While the lucky owner of a matching-numbers Ram Air IV Firebird convertible, HEMI ’Cuda, Boss 429 Mustang or W30 Olds 442 (hopefully) knows better than to mess with a true rarity, there’s no harm done in bringing more pedestrian base-model Firebirds, Barracudas, Mustangs, Cutlasses – or whatever else – up to snuff for improved drivability in the modern world. Again, so long as the original parts are properly removed, documented and stored for future restoration, where’s the harm?
Sure, we should take care to make sure any modifications made can be undone, but if we’re to spread the car hobby world to others, we can’t do it with our cars parked in the garage for fear of being run over in traffic on the way to the show. And remember this: Whenever we’re out and about driving our special cars, we’re active ambassadors for the collector car hobby. Don’t be the guy hogging the fast lane in an underpowered Rambler. The angry people in the cars behind you might just turn out to be legislators seeking to rid the world of “clunkers.” By the same token, don’t leave them behind in a cloud of tire smoke at every stop sign. But then again …

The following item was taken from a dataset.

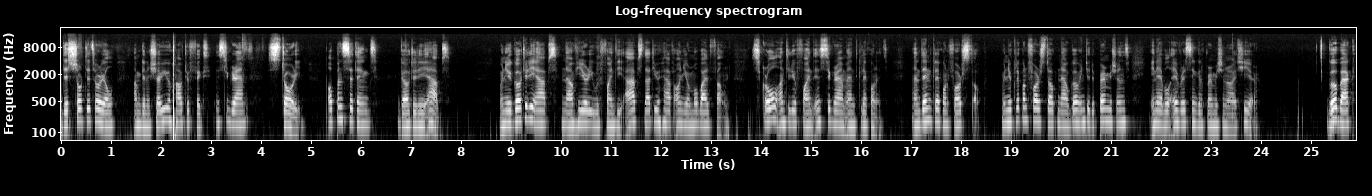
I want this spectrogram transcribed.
this short tutorial, I'm gonna show you how to fix Instagram story. Open settings, go to the apps. When you go to the apps, now here you will find the apps that you have on your mobile phone. Scroll until you find Instagram and click on it. And then click on force stop. When you click on force stop, now go into the permissions, enable every single permission right here. Go back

For a look at what Resto-Mods and other extraordinary vehicles are headed to the Las Vegas Auction in October, check out the Preview Docket HERE.